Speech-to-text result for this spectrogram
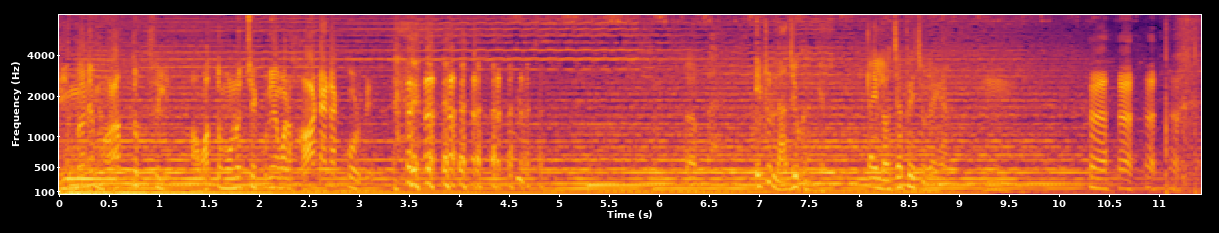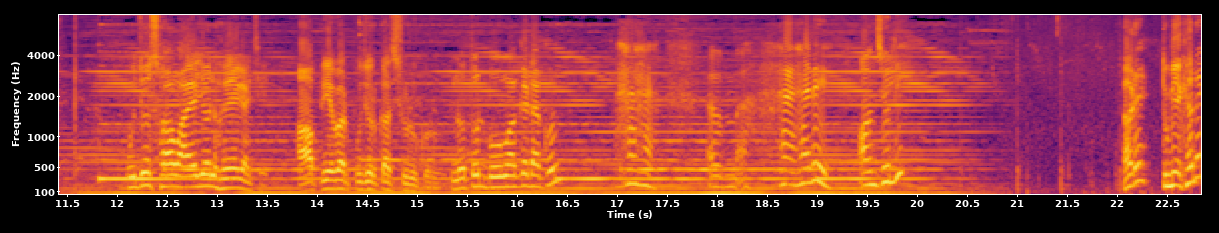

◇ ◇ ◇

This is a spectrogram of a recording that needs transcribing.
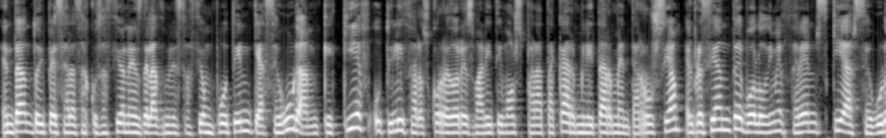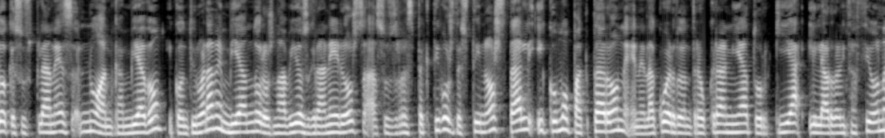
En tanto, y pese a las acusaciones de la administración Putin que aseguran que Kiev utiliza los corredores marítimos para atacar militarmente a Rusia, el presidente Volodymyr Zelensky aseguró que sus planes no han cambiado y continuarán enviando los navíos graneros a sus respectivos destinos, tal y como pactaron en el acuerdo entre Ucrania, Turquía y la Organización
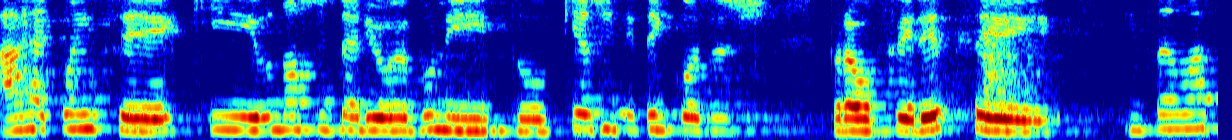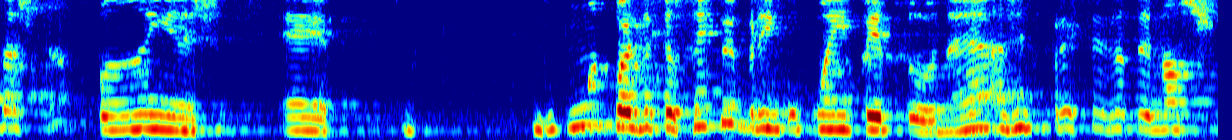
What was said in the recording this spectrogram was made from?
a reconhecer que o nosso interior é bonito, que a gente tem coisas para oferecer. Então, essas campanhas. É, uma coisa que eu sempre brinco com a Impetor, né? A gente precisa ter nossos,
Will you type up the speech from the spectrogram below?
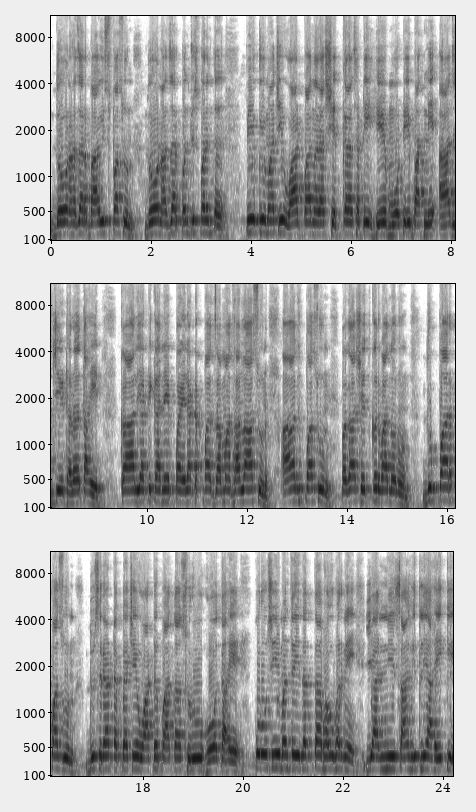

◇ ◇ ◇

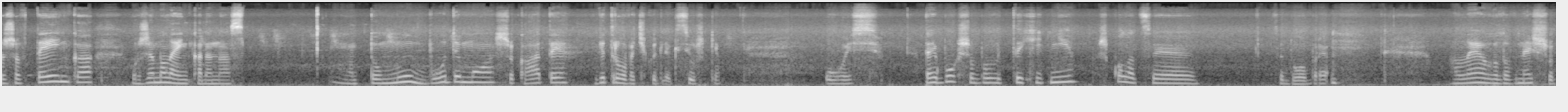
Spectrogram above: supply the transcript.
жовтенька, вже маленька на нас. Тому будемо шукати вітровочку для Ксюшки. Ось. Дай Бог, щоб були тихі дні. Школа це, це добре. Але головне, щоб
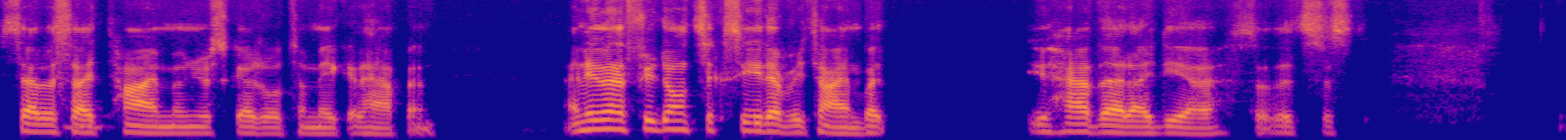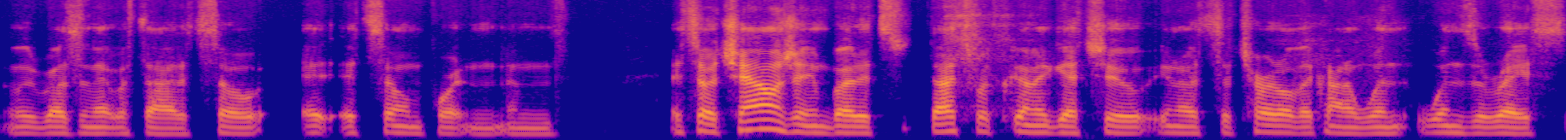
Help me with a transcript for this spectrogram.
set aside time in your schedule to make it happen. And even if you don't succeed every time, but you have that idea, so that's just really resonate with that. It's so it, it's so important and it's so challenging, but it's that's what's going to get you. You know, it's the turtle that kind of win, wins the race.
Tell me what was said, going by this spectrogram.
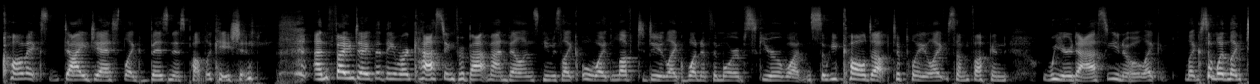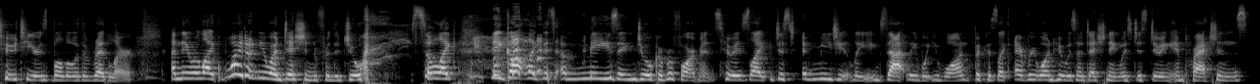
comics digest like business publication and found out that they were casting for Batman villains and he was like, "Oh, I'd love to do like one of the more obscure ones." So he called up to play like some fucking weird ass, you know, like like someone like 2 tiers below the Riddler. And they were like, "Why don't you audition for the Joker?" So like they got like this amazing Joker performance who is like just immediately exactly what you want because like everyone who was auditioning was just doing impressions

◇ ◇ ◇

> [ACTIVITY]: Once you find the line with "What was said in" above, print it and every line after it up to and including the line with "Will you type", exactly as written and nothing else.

> [EXERCISE ANSWER]:
What was said in the recording this spectrogram was made from?
a reconhecer que o nosso interior é bonito, que a gente tem coisas para oferecer. Então, essas campanhas. É, uma coisa que eu sempre brinco com a Impetor, né? A gente precisa ter nossos,
Will you type up the speech from the spectrogram below?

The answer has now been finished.